KOLB: It’s Time To Crush Russia’s Energy Sector

REUTERS/Sergei Karpukhin

Charles Kolb Charles Kolb was deputy assistant to the president for domestic policy from 1990-1992 in the George H.W. Bush White House
Font Size:

The late U.S. Sen. John McCain accurately described Russia as a gas station with nuclear weapons.

Western governments have already imposed economic sanctions against Vladimir Putin personally, some of his oligarch buddies and the broader Russian economy, but we should move aggressively against Russia’s energy sector, which provides nearly half of Russia’s gross domestic product.

President Joe Biden and other European leaders have been careful to exempt Russian oil and natural gas exports from economic sanctions. They fear that crippling Russia’s energy exports might also harm their own economies through higher energy prices, higher commodity prices and higher inflation.

At the same time, there’s a concern that Putin will “weaponize” Russia’s oil and natural gas exports to disrupt the economies of Ukraine’s supporters by upending their post-COVID economic recoveries.

For months, Biden and his national security team have been several steps behind Putin, hoping against hope that Russia’s massive military buildup encircling Ukraine was just a routine training exercise.

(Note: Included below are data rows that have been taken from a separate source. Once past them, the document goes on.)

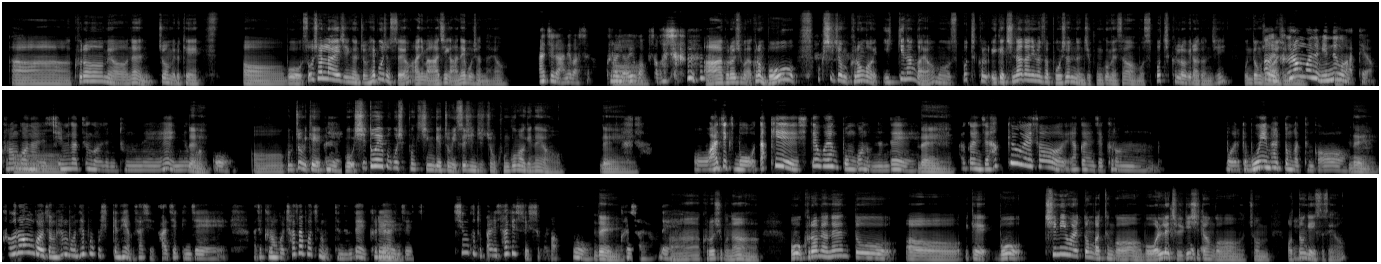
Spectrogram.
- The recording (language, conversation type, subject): Korean, advice, 변화로 인한 상실감을 기회로 바꾸기 위해 어떻게 시작하면 좋을까요?
- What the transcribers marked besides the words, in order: in English: "소셜라이징은"; tapping; laughing while speaking: "없어 가지고"; laugh; in English: "Gym"; other background noise; "시도해" said as "시대호앵"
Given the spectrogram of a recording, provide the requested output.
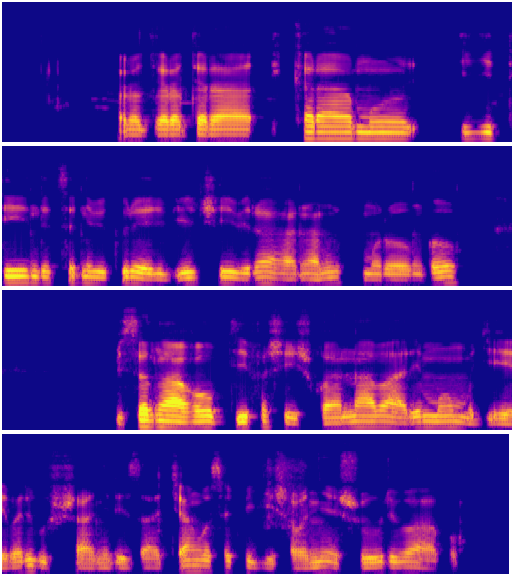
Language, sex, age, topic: Kinyarwanda, male, 25-35, education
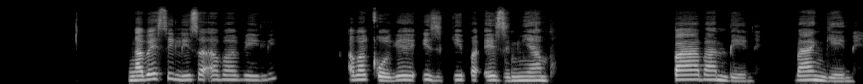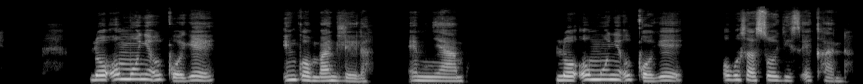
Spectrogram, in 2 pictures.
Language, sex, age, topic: North Ndebele, female, 25-35, health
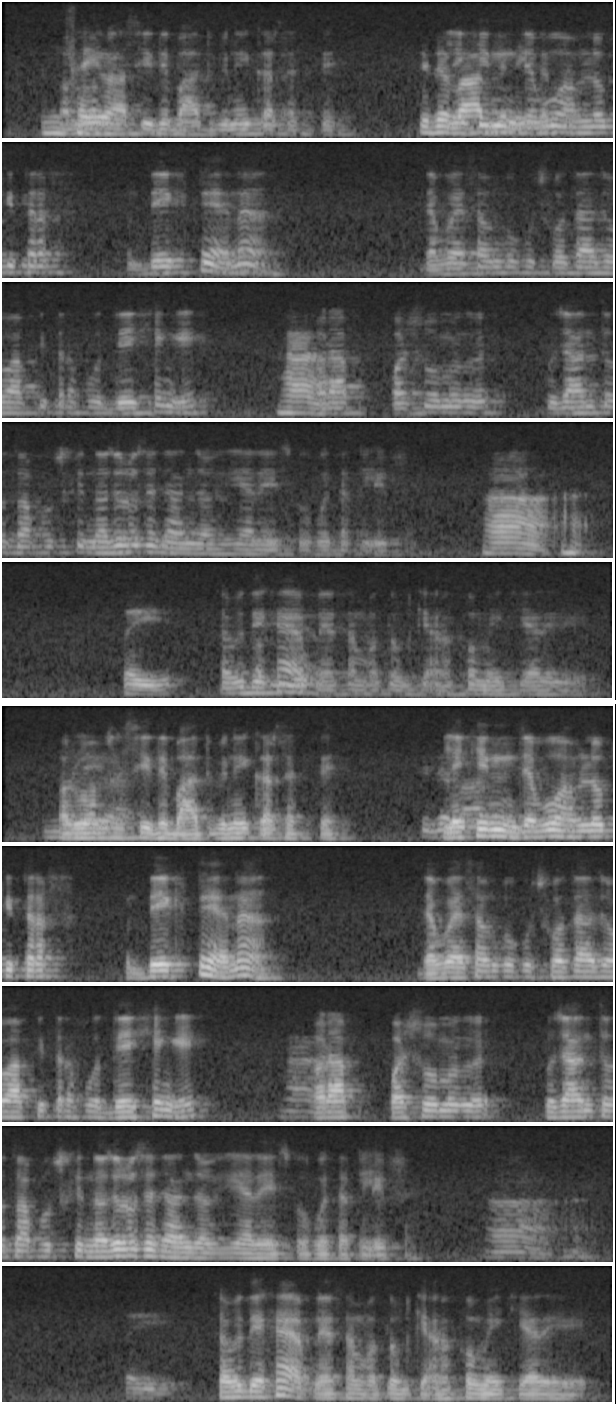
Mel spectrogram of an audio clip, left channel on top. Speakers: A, on the right; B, on the left.
A: और
B: सही
A: वो हमसे
B: बात
A: सीधे
B: है
A: बात भी नहीं कर सकते
B: सीधे
A: लेकिन
B: बात भी नहीं
A: जब
B: कर
A: वो
B: सकते
A: हम लोग की तरफ देखते हैं ना जब ऐसा उनको कुछ होता है जब आपकी तरफ वो देखेंगे
B: हाँ
A: और आप पशुओं में को जानते हो तो आप उसकी नजरों से जान जाओगे कि अरे इसको कोई तकलीफ है
B: हाँ हाँ सही है
A: कभी देखा
B: और
A: है
B: वो
A: आपने ऐसा मतलब उनकी आंखों में कि अरे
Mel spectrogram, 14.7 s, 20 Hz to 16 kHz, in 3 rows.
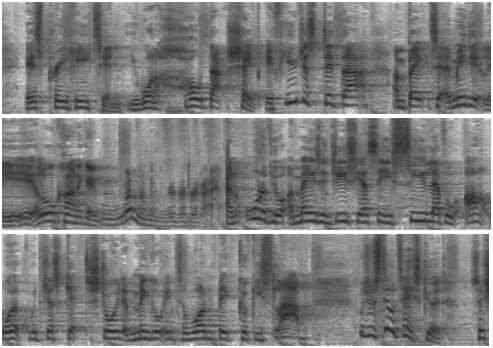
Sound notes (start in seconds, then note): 6.2 gibbering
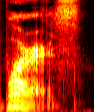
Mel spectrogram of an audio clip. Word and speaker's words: Borers: So let's talk about the Dunwich Building in Fallout 3 and Dunwich Borers, which rhymes with Dunwich Horror, the H.P.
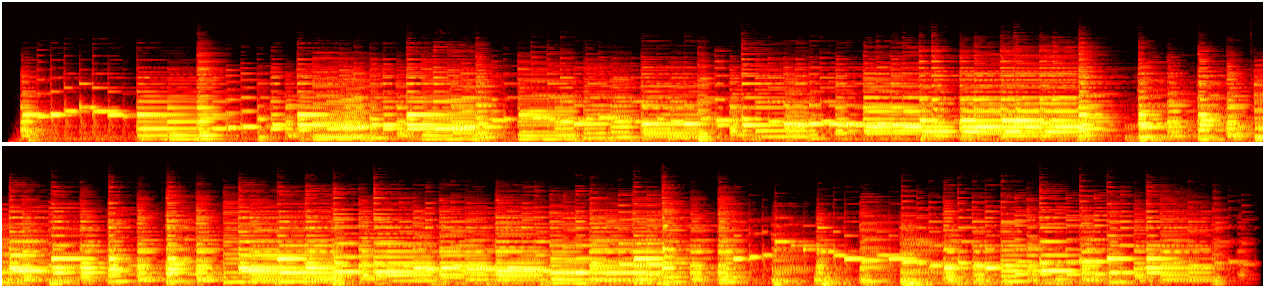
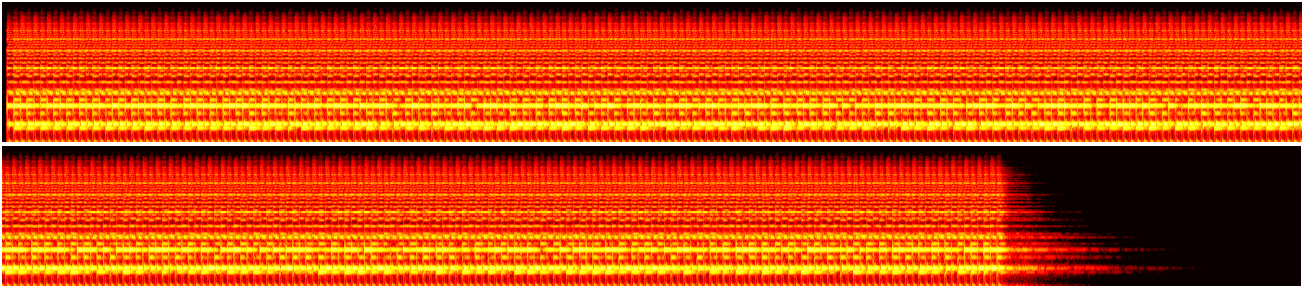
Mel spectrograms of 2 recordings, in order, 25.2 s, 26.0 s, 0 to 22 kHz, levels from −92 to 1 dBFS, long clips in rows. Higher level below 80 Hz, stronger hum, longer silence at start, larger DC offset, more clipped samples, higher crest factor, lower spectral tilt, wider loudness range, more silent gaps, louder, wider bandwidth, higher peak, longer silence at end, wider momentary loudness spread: about the same, -38 dBFS vs -42 dBFS; neither; first, 0.2 s vs 0.05 s; second, under 0.1% vs 0.8%; neither; about the same, 14 dB vs 14 dB; first, -8.5 dB/octave vs 0.5 dB/octave; about the same, 4 LU vs 2 LU; neither; about the same, -15 LUFS vs -14 LUFS; second, 7 kHz vs 15 kHz; about the same, 0 dBFS vs 0 dBFS; second, 0.15 s vs 2.55 s; first, 9 LU vs 1 LU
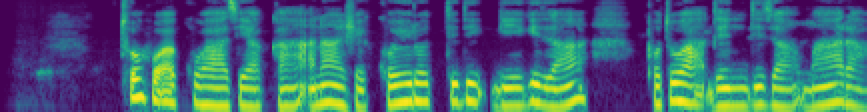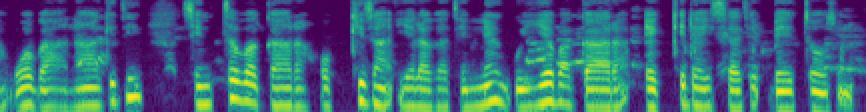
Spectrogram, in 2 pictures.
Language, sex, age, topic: Gamo, male, 25-35, government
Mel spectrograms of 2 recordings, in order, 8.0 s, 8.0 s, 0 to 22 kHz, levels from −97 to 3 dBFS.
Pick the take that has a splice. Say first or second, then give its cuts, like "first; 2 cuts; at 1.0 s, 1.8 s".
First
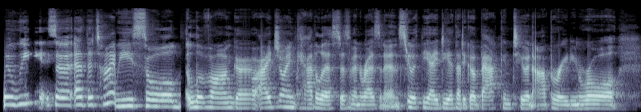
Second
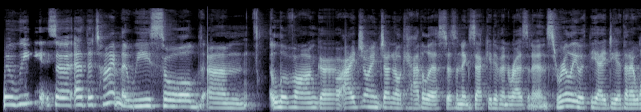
first; 6 cuts; at 1.4 s, 2.3 s, 3.7 s, 4.4 s, 5.1 s, 5.8 s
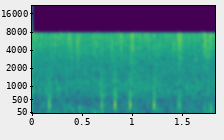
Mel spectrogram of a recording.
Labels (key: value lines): label: biophony, pulse
recorder: SoundTrap 500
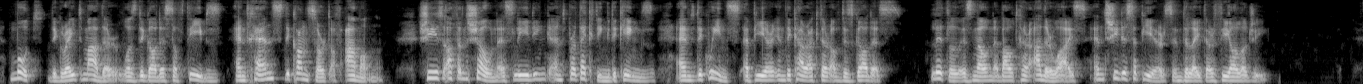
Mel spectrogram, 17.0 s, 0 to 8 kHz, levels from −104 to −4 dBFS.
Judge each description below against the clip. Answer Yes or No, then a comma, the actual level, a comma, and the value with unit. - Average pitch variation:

After last August’s Afghanistan debacle, their naïve, wishful thinking emboldened Putin as he spoke one lie after another before launching an unprovoked Ukraine invasion on Feb. 24, 2022.

Putin wants to extinguish freedom in an independent, innocent, European-oriented, sovereign nation. Tens of thousands of innocent civilians are likely to die as Putin’s carnage continues.

Rather than await Putin’s inevitable energy decision, let’s preempt him and immediately sever Russia’s energy sector from the international financial and banking sector. Liberal Western democracies can surely withstand the economic consequences of higher energy costs. Moreover, this temporary sacrifice is well worth making as brave Ukrainians make the ultimate sacrifice not just to save their own freedoms but also to preserve the post-World War II international order.

Biden must also immediately reverse his anti-fossil fuel energy policies, unleash maximum U.S. oil and gas production and expand American energy exports to Europe.

Months ago, Biden made the blunder of signaling that American troops would never fight to save Ukraine. He should have said nothing about “boots on the ground,” thereby continuing the same strategic ambiguity we project when it comes to defending Taiwan against possible Chinese aggression.

What’s unfolding now in Ukraine is not a new Cold War; it’s a dangerous, live, hot war in which Ukraine is serving as a proxy for the West’s fundamental democratic freedoms. How long will the West be able to shelter in place behind NATO’s Article 5, which states that an attack on one NATO member is an attack on all NATO members?

We should be planning now in anticipation that Putin’s war against Ukraine will ultimately require NATO engagement, whether as the result of a Russian military accident, a cyberattack that harms one or more NATO countries, an unprecedented refugee crisis affecting NATO countries, or an even bolder move by Putin against the Baltic states.

Occasionally, ruthless dictators are exceptionally clear about their aggressive intentions. Like Adolf Hitler, Putin has been signaling for years precisely what his goals are: establishing a wider  sphere of influence on Russia’s western border and restoring as much of the former Soviet Union as possible. Western leaders have looked the other way in naïve disbelief as Putin has moved on Georgia, Crimea, Belarus, Kazakhstan and now Ukraine.

Putin has telegraphed almost every move in advance. He tends to make good on his threats. We keep hoping that he won’t.

On the first page of “Mein Kampf,” in print since 1925, Hitler announced his intention to incorporate his home country, Austria, into the greater German empire: “German-Austria must return to the great German mother country … One blood demands one Reich.” Once in power as Germany’s Chancellor starting in 1933, Hitler then annexed Austria in 1938.

How does one say “Anschluss” in Ukrainian?

Late last year, Biden staged a “democracy summit,” the results of which were mostly platitudes and happy talk. A real democracy summit is underway today in Ukraine under the extraordinary leadership of its brave president, Volodymyr Zelensky, and the participation of Ukraine’s military and thousands of Ukrainian citizens willing to make the ultimate sacrifice on behalf of their country and freedom.

Vladimir Putin responds only to force. There are no further diplomatic off-ramps because Putin’s words are no longer credible. The early failure to stop Hitler resulted in massive international tragedy and devastation later.

The United States waged a 20-year war in Afghanistan that barely touched average Americans.

If we get this war wrong, higher energy prices will be the least of our worries.

Charles Kolb served as Deputy Assistant to the President for Domestic Policy from 1990-1992 in the George H.W. Bush White House